» Exercise
When you restate the entries that follow, keep every word exactly and drop the pictures.
Dataset excerpts Start Marker
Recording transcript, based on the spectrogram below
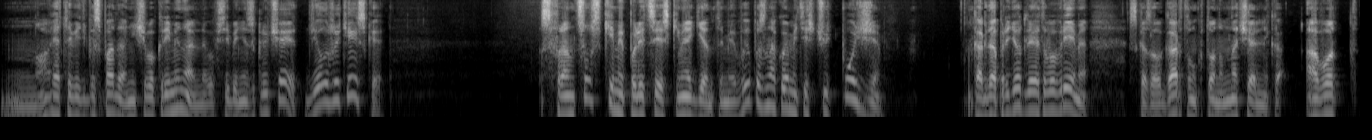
но это ведь, господа, ничего криминального в себе не заключает, дело житейское. С французскими полицейскими агентами вы познакомитесь чуть позже — когда придет для этого время, — сказал Гартунг тоном начальника. — А вот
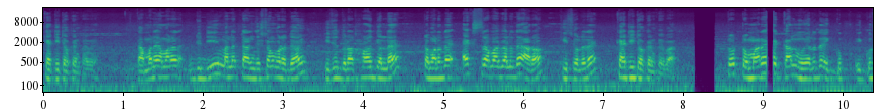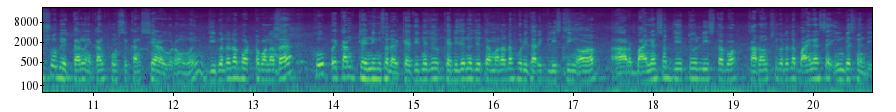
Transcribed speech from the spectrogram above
ক্যাটি টোকেন পাবে। তার মানে আমার যদি মানে ট্রানজেকশন করে দেয় কিছু ডলার খরচ গেলে তোমার এক্সট্রাভাবে আলাদা আরও কিছু আলাদা ক্যাটি টোকেন পাবা তো তোমার একান মই আলাদা ইগো ছবি একান একান পোস্ট একান শেয়ার করো মই। যিবিলাক বর্তমান এটা খুব একান ট্রেন্ডিং চলে। কেটিনে কেটিজেনো যেহেতু আমার এটা কুড়ি তারিখ লিস্টিং অর আর বাইন্যান্সত যেহেতু লিস্ট হব কারণ সেগুলো এটা বাইন্যান্সে ইনভেস্টমেন্ট দি।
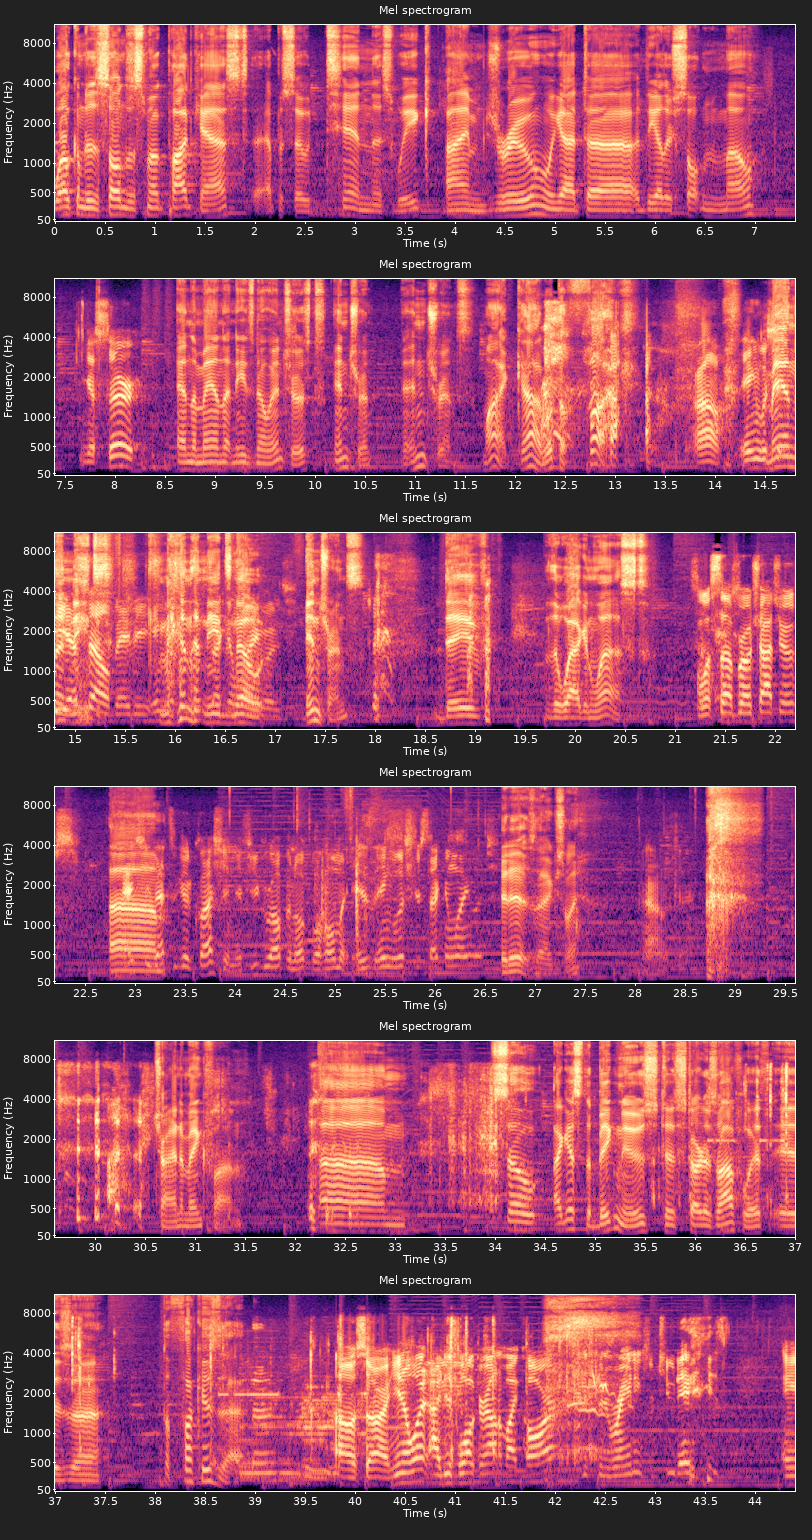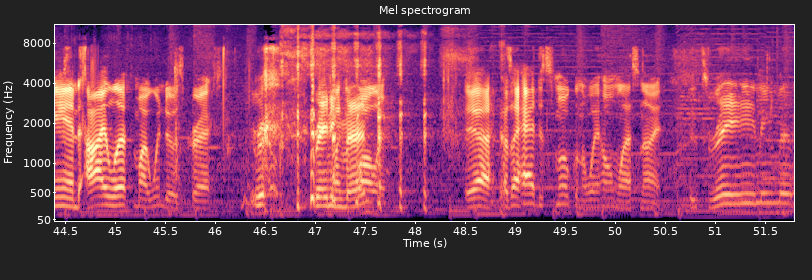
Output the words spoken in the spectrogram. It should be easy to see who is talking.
Speaker 1: Welcome to the Sultans of Smoke podcast, episode 10 this week. I'm Drew. We got uh, the other Sultan Mo
Speaker 2: Yes, sir.
Speaker 1: and the man that needs no interest. Entrant. Entrance. My God, what the fuck?
Speaker 2: Wow, English
Speaker 1: Man that
Speaker 2: ESL,
Speaker 1: needs,
Speaker 2: baby. English
Speaker 1: man that needs no
Speaker 2: language.
Speaker 1: entrance. Dave, the Wagon West.
Speaker 3: What's up, bro, chachos?
Speaker 2: Actually,
Speaker 1: Um,
Speaker 2: that's a good question. If you grew up in Oklahoma, is English your second language?
Speaker 1: it is actually.
Speaker 2: Oh, okay.
Speaker 1: trying to make fun. Um, so I guess the big news to start us off with is uh, what the fuck is that?
Speaker 3: Oh, sorry. You know what? I just walked around in my car. It's been raining for two days, and I left my windows cracked.
Speaker 2: raining
Speaker 3: like
Speaker 2: man.
Speaker 3: baller. Yeah, because I had to smoke on the way home last night.
Speaker 2: It's raining man.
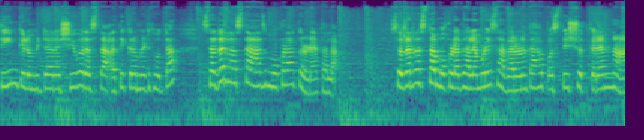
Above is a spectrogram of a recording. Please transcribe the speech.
तीन किलोमीटर शिवरस्ता अतिक्रमित होता. सदर रस्ता आज मोकळा करण्यात आला. सदर रस्ता मोकळा झाल्यामुळे साधारणतः पस्तीस शेतकऱ्यांना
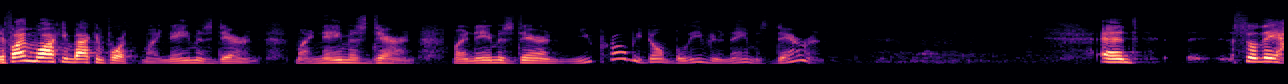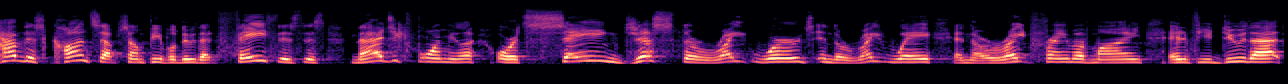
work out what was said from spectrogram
If I'm walking back and forth, my name is Darren, my name is Darren, my name is Darren, you probably don't believe your name is Darren. and so they have this concept, some people do, that faith is this magic formula or it's saying just the right words in the right way in the right frame of mind. And if you do that,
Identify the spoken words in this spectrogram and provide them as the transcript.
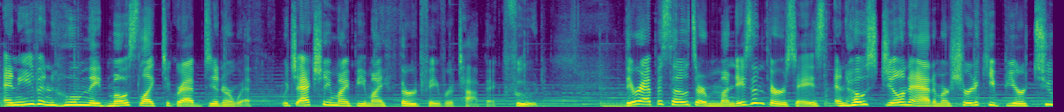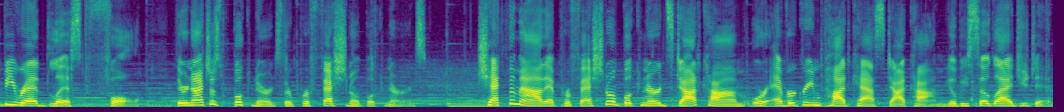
and even whom they'd most like to grab dinner with, which actually might be my third favorite topic food. Their episodes are Mondays and Thursdays, and hosts Jill and Adam are sure to keep your to be read list full. They're not just book nerds, they're professional book nerds. Check them out at professionalbooknerds.com or evergreenpodcast.com. You'll be so glad you did.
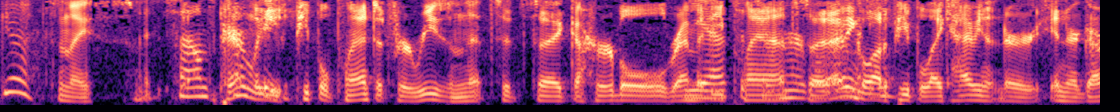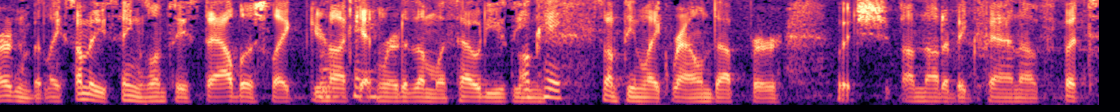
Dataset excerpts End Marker
» Response area
Recording transcript, based on the spectrogram below
но это ведь, господа, ничего криминального в себе не заключает, дело житейское. С французскими полицейскими агентами вы познакомитесь чуть позже — когда придет для этого время, — сказал Гартунг тоном начальника. — А вот
Transcribed speech from the spectrogram above
ক্যাটি টোকেন পাবে। তার মানে আমার যদি মানে ট্রানজেকশন করে দেয় কিছু ডলার খরচ গেলে তোমার এক্সট্রাভাবে আলাদা আরও কিছু আলাদা ক্যাটি টোকেন পাবা তো তোমার একান মই আলাদা ইগো ছবি একান একান পোস্ট একান শেয়ার করো মই। যিবিলাক বর্তমান এটা খুব একান ট্রেন্ডিং চলে। কেটিনে কেটিজেনো যেহেতু আমার এটা কুড়ি তারিখ লিস্টিং অর আর বাইন্যান্সত যেহেতু লিস্ট হব কারণ সেগুলো এটা বাইন্যান্সে ইনভেস্টমেন্ট দি।
Output the words spoken in the spectrogram. It should be easy to see who is talking.
Speaker 1: Welcome to the Sultans of Smoke podcast, episode 10 this week. I'm Drew. We got uh, the other Sultan Mo
Speaker 2: Yes, sir.
Speaker 1: and the man that needs no interest. Entrant. Entrance. My God, what the fuck?
Speaker 2: Wow, English
Speaker 1: Man that
Speaker 2: ESL,
Speaker 1: needs,
Speaker 2: baby. English
Speaker 1: man that needs no
Speaker 2: language.
Speaker 1: entrance. Dave, the Wagon West.
Speaker 3: What's up, bro, chachos?
Speaker 2: Actually,
Speaker 1: Um,
Speaker 2: that's a good question. If you grew up in Oklahoma, is English your second language?
Speaker 1: it is actually.
Speaker 2: Oh, okay.
Speaker 1: trying to make fun. Um, so I guess the big news to start us off with is uh, what the fuck is that?
Speaker 3: Oh, sorry. You know what? I just walked around in my car. It's been raining for two days, and I left my windows cracked.
Speaker 2: raining
Speaker 3: like
Speaker 2: man.
Speaker 3: baller. Yeah, because I had to smoke on the way home last night.
Speaker 2: It's raining man.
Above is a spectrogram of a recording. Please transcribe the speech.
तीन किलोमीटर शिवरस्ता अतिक्रमित होता. सदर रस्ता आज मोकळा करण्यात आला. सदर रस्ता मोकळा झाल्यामुळे साधारणतः पस्तीस शेतकऱ्यांना
work out what was said from spectrogram
If I'm walking back and forth, my name is Darren, my name is Darren, my name is Darren, you probably don't believe your name is Darren. and so they have this concept, some people do, that faith is this magic formula or it's saying just the right words in the right way in the right frame of mind. And if you do that,
Identify the spoken words in this spectrogram and provide them as the transcript.
and even whom they'd most like to grab dinner with, which actually might be my third favorite topic food. Their episodes are Mondays and Thursdays, and hosts Jill and Adam are sure to keep your to be read list full. They're not just book nerds, they're professional book nerds. Check them out at professionalbooknerds.com or evergreenpodcast.com. You'll be so glad you did.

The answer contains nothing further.